Hanson, K. 1987. Minerva in the movies: Relations between philosophy and film. Persistence of Vision 5: 5 -15.
Anglophone philosophy typically associates the idea that film is a way of doing philosophy with Stanley Cavell and his coterie of disciples but perhaps the most compelling version of this doctrine is to be found in the work of someone who wasn’t even a professional philosopher, the French film critic, Alexandre Astruc (1948). Astruc’s piece, which appeared as a magazine article in 1948, is generally taken as one of the sources of the auteur theory but its aims were far deeper.
For Astruc, film was in the process of becoming a full-fledged language (and he took this very seriously); and because language is a way of conveying thoughts (rather than, say feelings), film was becoming our contemporary medium for doing philosophy. The auteur is thus a writer in this very literal sense. Philosophy is thus not like painting whic conveys feelings rather then thoughts. For Astruc, the visual aspect of film making and film experience is subordinated to the linguistic, perhaps no more relevant to what a film does than, in written works, good handwriting (or choice of font in today’s world) is relevant to what is said.
If seventeenth-century philosophers sat in their studies with their quilts and paper to record great thoughts (and Asruc has Descartes in mind), we should instead be sitting at computers editing video clips. (As I write this, confined to teaching online using audio and video files because of the COVID-19 fisaco, Astruc’s vision seems strangely prophetic. Of course, in 1948 he had not envisioned laptops and tablets. He was thinking of editing real reels of film.)

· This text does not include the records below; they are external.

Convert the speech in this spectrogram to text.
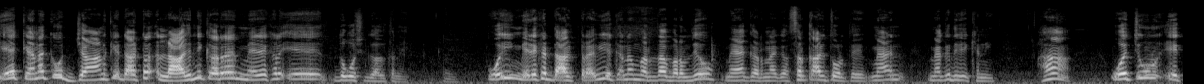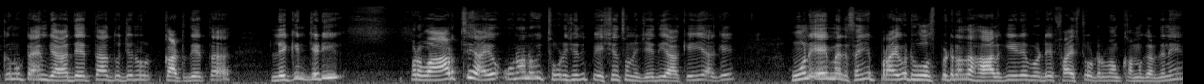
ਇਹ ਕਹਿਣਾ ਕਿ ਉਹ ਜਾਣ ਕੇ ਡਾਕਟਰ ਇਲਾਜ ਨਹੀਂ ਕਰ ਰਿਹਾ, ਮੇਰੇ ਖਿਆਲ ਇਹ ਦੋਸ਼ ਗਲਤ ਨੇ। ਕੋਈ ਮੇਰੇ ਖਿਆਲ ਡਾਕਟਰ ਹੈ ਵੀ ਇਹ ਕਹਿੰਦਾ ਮਰਦਾ ਮਰਨ ਦਿਓ, ਮੈਂ ਕਰਨਾ ਕਿ ਸਰਕਾਰੀ ਤੌਰ ਤੇ, ਮੈਂ ਮੈਂ ਕਦੀ ਵੇਖਿਆ ਨਹੀਂ। ਹਾਂ, ਉਹ ਚੋਂ ਇੱਕ ਨੂੰ ਟਾਈਮ ਜ਼ਿਆਦਾ ਦਿੱਤਾ, ਦੂਜੇ ਨੂੰ ਘੱਟ ਦੇਤਾ, ਲੇਕਿਨ ਜਿਹੜੀ ਪਰਿਵਾਰ ਉੱਥੇ ਆਏ, ਉਹਨਾਂ ਨੂੰ ਵੀ ਥੋੜੀ ਜਿਹੀ ਪੇਸ਼ੈਂਸ ਹੋਣੀ ਚਾਹੀਦੀ ਆ ਕੇ ਹੀ ਆ ਕੇ। ਹੁਣ ਇਹ ਮੈਂ ਦੱਸਾਂ ਜੀ ਪ੍ਰਾਈਵੇਟ ਹਸਪੀਟਲਾਂ ਦਾ ਹਾਲ ਕੀ, ਜਿਹੜੇ ਵੱਡੇ ਫਾਈਵ ਸਟਾਰ ਹੋਟਲ ਵਾਂਗ ਕੰਮ ਕਰਦੇ ਨੇ।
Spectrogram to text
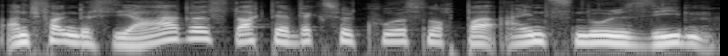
Anfang des Jahres lag der Wechselkurs noch bei 1,07.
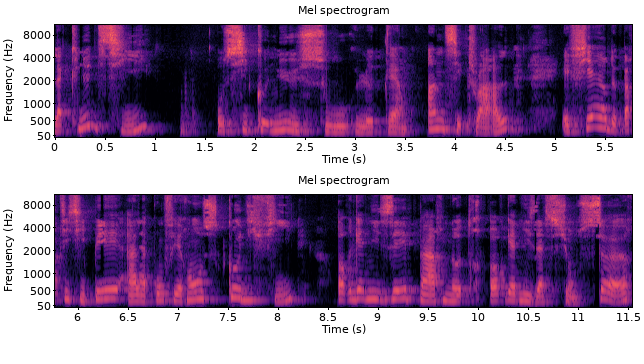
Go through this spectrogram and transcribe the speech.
La CNUDSI, aussi connue sous le terme ANCITRAL, est fière de participer à la conférence Codify organisée par notre organisation sœur,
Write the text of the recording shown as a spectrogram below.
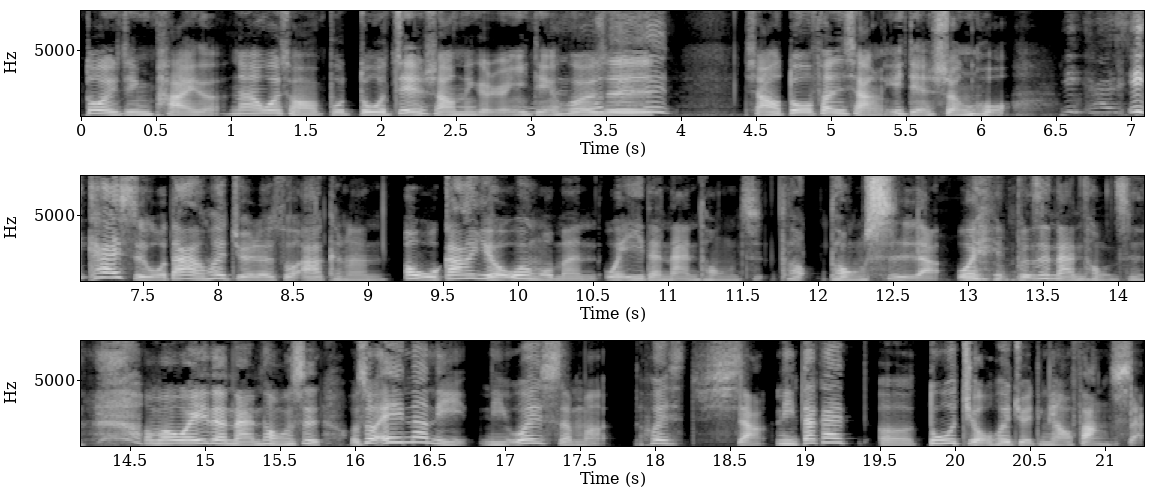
都已经拍了，那为什么不多介绍那个人一点，或者是？想要多分享一点生活。一开始，一开始我当然会觉得说啊，可能哦，我刚刚有问我们唯一的男同志同同事啊，我也不是男同志，我们唯一的男同事，我说，哎，那你你为什么会想？你大概呃多久会决定要放闪？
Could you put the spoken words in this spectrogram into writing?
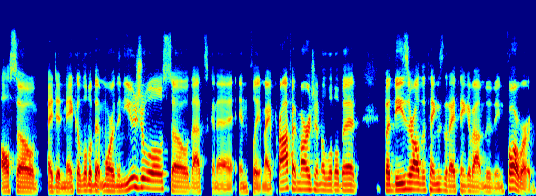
Also, I did make a little bit more than usual. So that's going to inflate my profit margin a little bit. But these are all the things that I think about moving forward.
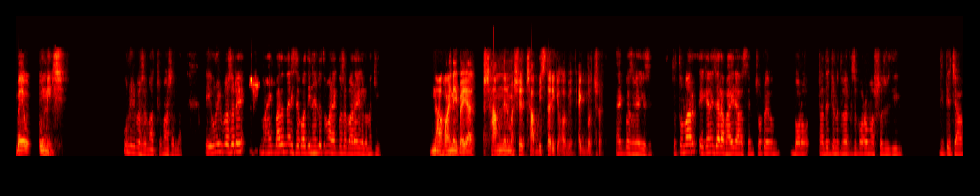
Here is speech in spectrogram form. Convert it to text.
ভাই উনিশ। উনিশ বছর মাত্র মাশাল্লাহ এই উনিশ বছরে মাহিন বাতেন নিছে কদিন হলো তোমার? এক বছর পার হয়ে গেল নাকি? না হয় নাই ভাইয়া। সামনের মাসের ছাব্বিশ তারিখে হবে এক বছর। এক বছর হয়ে গেছে। তো তোমার এখানে যারা ভাইরা আছেন ছোট এবং বড় তাদের জন্য তোমার কিছু পরামর্শ যদি দিতে চাও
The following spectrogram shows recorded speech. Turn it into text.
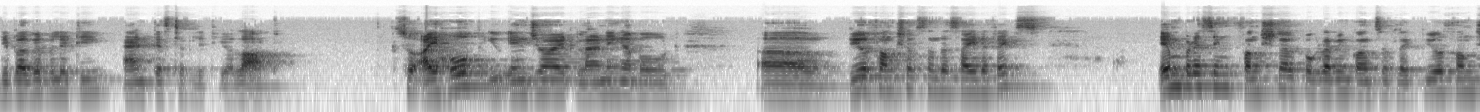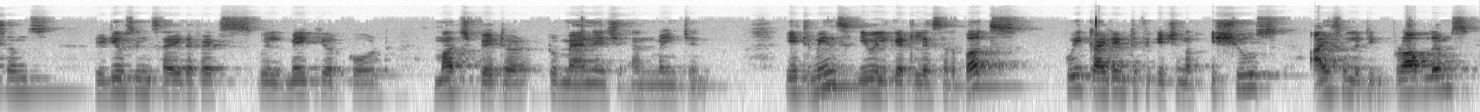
debuggability and testability a lot so i hope you enjoyed learning about uh, pure functions and the side effects embracing functional programming concepts like pure functions reducing side effects will make your code much better to manage and maintain. It means you will get lesser bugs, quick identification of issues, isolating problems,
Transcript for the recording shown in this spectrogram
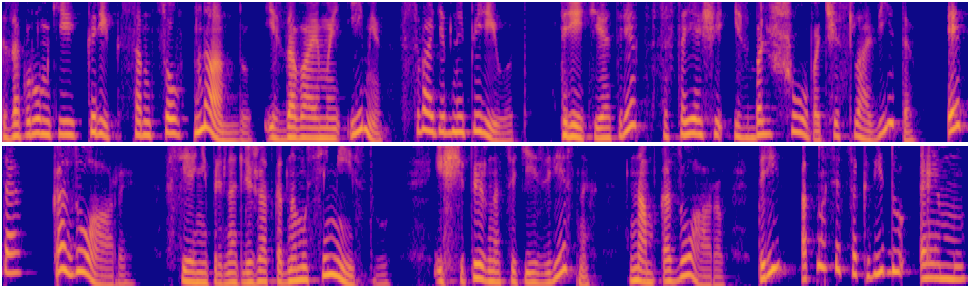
за громкий крик самцов Нанду, издаваемый ими в свадебный период. Третий отряд, состоящий из большого числа видов, это казуары. Все они принадлежат к одному семейству. Из 14 известных нам казуаров три относятся к виду эму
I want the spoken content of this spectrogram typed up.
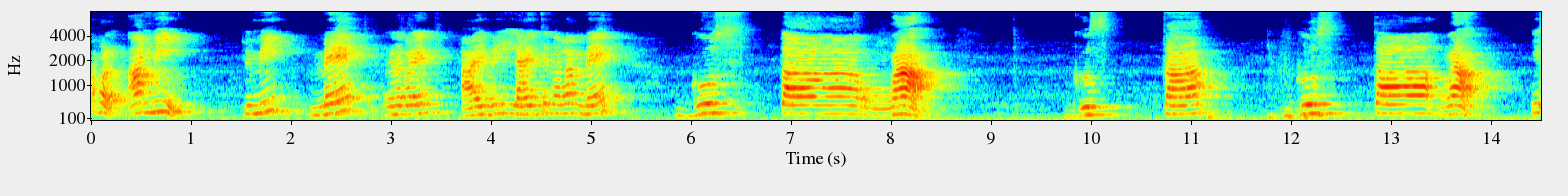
അപ്പോൾ ആ മീ ടു മീ മേ എങ്ങനെ പറയും ഐ വിൽ ലൈക്ക് എന്നുള്ള മേ ഗുസ്താറ. ഗുസ്ത ഗുസ്താറ. ഈ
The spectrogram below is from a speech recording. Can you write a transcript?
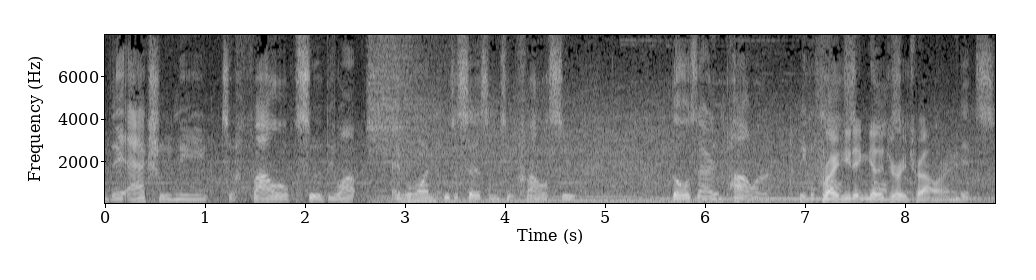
They actually need to follow suit. They want everyone who's a citizen to follow suit. Those that are in power need to follow suit. Right, he didn't get a also. jury trial or anything. It's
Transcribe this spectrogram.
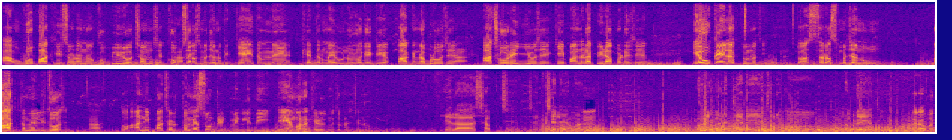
આ ઊભો પાક હિસોડાનો ખૂબ લીલો છમ છે. ખૂબ સરસ મજાનું કે ક્યાંય તમને ખેતરમાં એવું ન લાગે કે પાક નબળો છે આછો રહી ગયો છે કે પાંદડા પીળા પડે છે એવું કંઈ લાગતું નથી. તો આ સરસ મજાનું પાક તમે લીધો છે. હા. તો આની પાછળ તમે શું ટ્રીટમેન્ટ લીધી એ અમારા ખેડૂત મિત્રોને જણાવો. પેલા સબ છે સબ છે ને એમાં. ભાઈઓને અત્યારે થોડુંક નબળાઈ હતી. બરાબર.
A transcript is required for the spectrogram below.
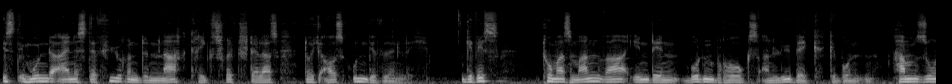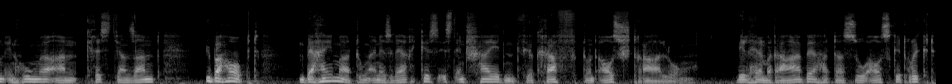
ist im Munde eines der führenden Nachkriegsschriftstellers durchaus ungewöhnlich. Gewiss, Thomas Mann war in den Buddenbrooks an Lübeck gebunden, Hamsun in Hunger an Christian Sand. Überhaupt, Beheimatung eines Werkes ist entscheidend für Kraft und Ausstrahlung. Wilhelm Rabe hat das so ausgedrückt,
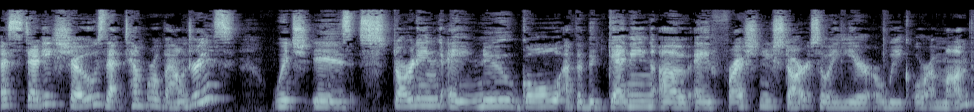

Hanson’s paper is a critique of Astruc though not a rejection of his thesis entirely: film cannot do everything philosophy does and, thus, cannot serve as a complete replacement of traditional philosophy. Hanson does not see how it can replace logic and metaphysics. (This is not a compelling argument, though: in today’s world logic is best delegated to computer science though full development of this argument will be left for another occasion; and metaphysics is more than adequately replaced by science–in fact, arguably, much of what goes as metaphysics is an embarrassment to philosophy.)
But film can do what ethics and epistemology have traditionally done, explore issues where perspectives matter. (Note, though, that the claim that perspective matters or should matter, for ethics or epistemology is itself philosophically contentious.) According to Hanson, film does some of this better than philosophy, at least analytic philosophy with its tendency to present contexts in their bare essentials. For instance, film can explicate self-deception with more insight than analytic philosophy and, perhaps even better than Sartre in his famous passage describing an instance of it.
What Hanson does reject is Astruc’s insistence that film is, or at least is becoming, a language. The issue here is more subtle than it initially appears to be. Astruc was not defending some global linguistic turn in which everything becomes a language, a move that was popular across the philosophical spectrum back in the 1930s and 1940s (and later). Rather, as we saw earlier, being a language requires a capacity to express and communicate thought. Film (and, let us as usual restrict attention to narrative films, fictional or documentary) tells stories and stories do convey thoughts. This puts film on par with novels, short stories, etc., and Astruc is on solid ground even though much more needs to be said about the implications of the ability to narrate. They may be far less conclusive than Astruc took it to be. Hanson seems to reject Astruc on film as language primarily to retain the importance of visual experience for film. While this seems appropriate, has she successfully repudiated Astruc’s basic claim about film and language. That is far from clear.
Astruc, A. 1948. Naissance d’une nouvelle avant-garde: la caméra stylo. Ecran français 144 (30 March): 5.
07 May 2020